And so, on the first day of my rest week, I got 15 or so injections in each leg/ankle. Needles touched my bone. [I’m sorry. Did you come here to read about food?] It hurt, but frankly I was braced for a lot more pain. I spent the rest of the week embracing the pain of inflammation while I lazed around (as much as one can laze while hosting Thanksgiving). The following week, I started running no more than three miles at a time. And after three weeks (when my body was nearing the end of the healing cycle), I went back to the doctor for another round.

What happened? Good things. And pain, but the good things totally outweigh the pain. I still feel pain in my legs when I run, but at a tolerable level. My ankles feel stiff (in a good way) and I can actually push off my big toe when I run (something I’ve been trying to do since May). My doctor thinks that my ankles are about 40% stronger than they were before prolotherapy.* In other words, so far, so good.

I started round 2 this week. I’ll keep you posted…

*For the record, I was doing a whole lotta ankle strengthening before the first round of prolotherapy. I got better at the exercises, but my foot continued to flop around as though it was disconnected from my leg. In other words, prolotherapy alone may not have been the cause of my increased ankle strength.

Monday, December 13, 2010

Orange Pan-Glazed Tofu

This is delectably delicious. That is all.

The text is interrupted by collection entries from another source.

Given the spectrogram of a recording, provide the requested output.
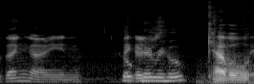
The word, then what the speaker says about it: Cavill: I mean who who caval is pronounced like travel travel caval in the hood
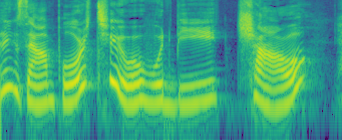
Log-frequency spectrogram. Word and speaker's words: ciao: So if the C is placed before I or E, it's pronounced as ch like church in English. An Italian example or two would be ciao.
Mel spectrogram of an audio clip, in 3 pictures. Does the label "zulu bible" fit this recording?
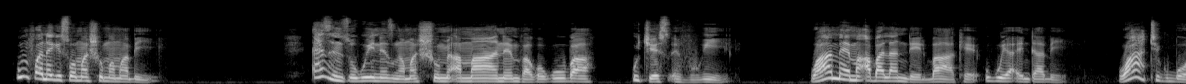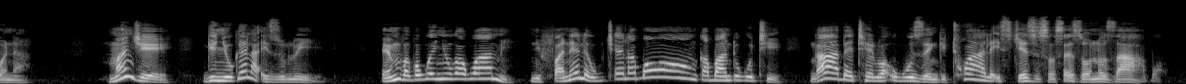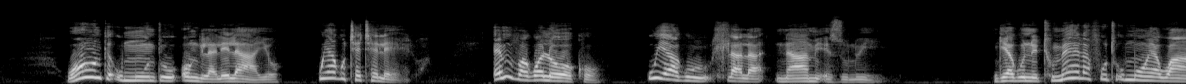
Yes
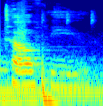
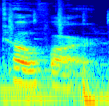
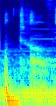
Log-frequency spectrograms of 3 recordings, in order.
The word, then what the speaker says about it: Telfar: I always call it Telfie, but it's pronounced Telfar, right? Telfar.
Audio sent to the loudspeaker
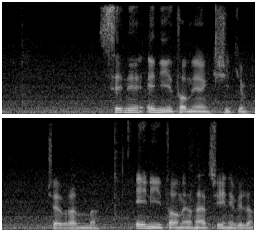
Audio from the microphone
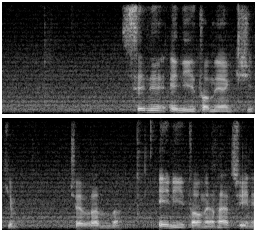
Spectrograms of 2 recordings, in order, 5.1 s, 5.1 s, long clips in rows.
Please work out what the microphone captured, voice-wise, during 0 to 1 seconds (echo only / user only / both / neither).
neither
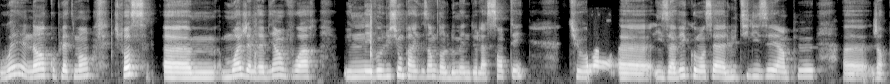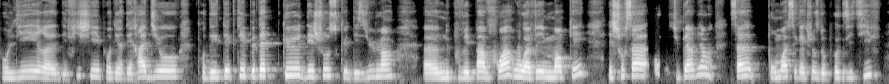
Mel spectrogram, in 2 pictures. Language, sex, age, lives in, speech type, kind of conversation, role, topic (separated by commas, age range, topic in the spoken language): French, female, 35-39, Spain, conversation, unstructured, none, Comment la technologie change-t-elle ta vie quotidienne ?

Enjoy!

(Adapted from 101 cookbooks)

1 cup fresh-squeezed orange juice (from 3-5 oranges)
1 tbsp grated ginger
2 tsp soy sauce
1 ½ tsp mirin
2 tsp maple syrup
2 cloves garlic, minced
1 package extra-firm tofu, drained, cubed and patted dry
2 tbs olive oil
1 lime, quartered

1. Combine orange juice, soy sauce, mirin, garlic and maple syrup in a medium bowl. Mix well.

2. Heat olive oil in a skillet over medium-high heat.

3. Add tofu to the skillet and cook until the bottom is golden (about 5 minutes). Flip it and cook until it’s golden on the other side (another 5 minutes or so).

4. Add the orange juice mixture to the skillet and simmer until it’s reduced to a thick glaze, about 10 minutes. Flip the tofu after 5 minutes. (While the sauce simmers, be sure to thoroughly douse the tofu in the sauce.)

5. Serve over quinoa, drizzling any remaining sauce over the tofu. Squeeze lime juice over everything, to taste.

Monday, December 6, 2010

Creamy Chicken-Apple Chili

We don’t like chili—at all.* If you’ve invited us to a chili cook-off, we didn’t come. We probably had a great excuse and that excuse was probably totally valid, but we were really truly grateful for whatever that excuse may have been.

We like this chili—a lot—and both admit that chili might not be quite as horrific as we once thought.

*Actually, I had fantastic chili at a friend’s house in 8th grade, but between that chili and this chili, I’ve been totally chili-phobic.

1 lb. boneless skinless chicken breasts (or chicken tenders), cut into ½-inch chunks
olive oil
4 tsp chili powder
2 apples, peeled and cubed
1 onion, chopped
3 tbsp unsalted butter
¼ cup brown rice flour
2 cups chicken broth
¾ cup skim milk
2 cans of white beans, rinsed
2 cups shredded Monterey jack cheese

1. Heat 2 tbsp olive oil in a Dutch oven over medium-high heat.

2. Add chicken and chili powder. Cook, stirring frequently, for 5 minutes.

3. Transfer the chili-ed chicken to a bowl and add a little more olive oil to the Dutch oven (about 1 tbsp), if needed.

4. Add onion to the Dutch oven and cook, stirring often, 3-4 minutes (until starting to turn translucent).

5. Add apples and cook for another 2 minutes

6. Transfer the apples and onions to the bowl with the chicken.

7. Turn the temperature down to medium-low and add the butter to the Dutch oven.

8. Once the butter is melted, add the flour and whisk for 1 minute. 

9. Add chicken broth and milk. Whisk for about 3 minutes, until thickened.

10. Add the chicken, apples, onion and beans. Stir and bring to a simmer.

11. Add cheese. Stir until combined. Serve.